Still brilliant. Novel revived complete love of style, language, story, main character. Very tempted to give perfect score despite flaws -- love of story that strong. Will refrain. Short story absolutely receives perfect score, novel very close. Refraining only because suspect love of material partly idiosyncratic, related to reviewer's background, personality, identification with aspects of character. Will have to keep self firmly in grasp, not overuse language style, not write next ten reviews like this.

Will find, purchase personal copy. Must own. Perhaps two -- frequent re-reading likely.

Rating: 9 out of 10

2004-04-29: Book order #3

The final order for a while. I think I have enough to read to last me for, well, frankly, the rest of the year. But it's so much fun unpacking boxes of new books and shelving them.

In this last shipment:

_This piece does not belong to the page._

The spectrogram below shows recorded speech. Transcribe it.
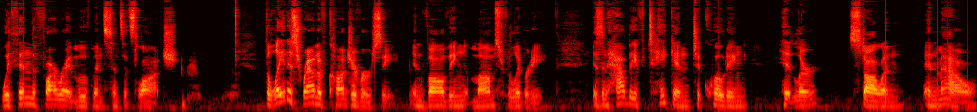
within the far right movement since its launch. The latest round of controversy involving Moms for Liberty is in how they've taken to quoting Hitler, Stalin, and Mao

Karen Armstrong -- A History of God
Jane Austen -- The Complete Novels of Jane Austen
Dan Brown -- Angels & Demons
Lois McMaster Bujold -- The Curse of Chalion
Lois McMaster Bujold -- Young Miles
Jim Butcher -- Storm Front
Jane Jacobs -- The Death and Life of Great American Cities
Clifford D. Simak -- City
Joan Slonczewski -- The Children Star
Anne Tyler -- Breathing Lessons

More non-SF and even some non-fiction in this set. I'm looking at adding a bit more variety in what I'm reading regularly.

Reviewing Young Miles will be a bit of a challenge in logistical decisions. I generally review compendiums of several novels with individual reviews for each of the component novels (since people often buy them in that form), but Young Miles also includes a short story. Not sure whether to review it as a single book or to write a separate review just for the short story. Hm.

Oh! And I should mention the books that I have from friends to read right now, since that's the set that I'm actually working on at present:

David Brin -- Kiln People
Bill Bryson -- The Mother Tongue
Charles De Lint -- Someplace to Be Flying
Georgette Heyer -- These Old Shades
Robert J. Sawyer -- Hominids
Sharon Shinn -- Archangel
Sean Stewart -- Nobody's Son
Theodore Sturgeon -- More Than Human
Peter Watts -- Starfish
Peter Watts -- Maelstrom
Diane Wynn-Jones -- Hexwood

plus I'll probably get the third book in the Outremer series from the friend who loaned me the first two, at some point.

Last spun 2020-01-01 from thread modified 2013-01-04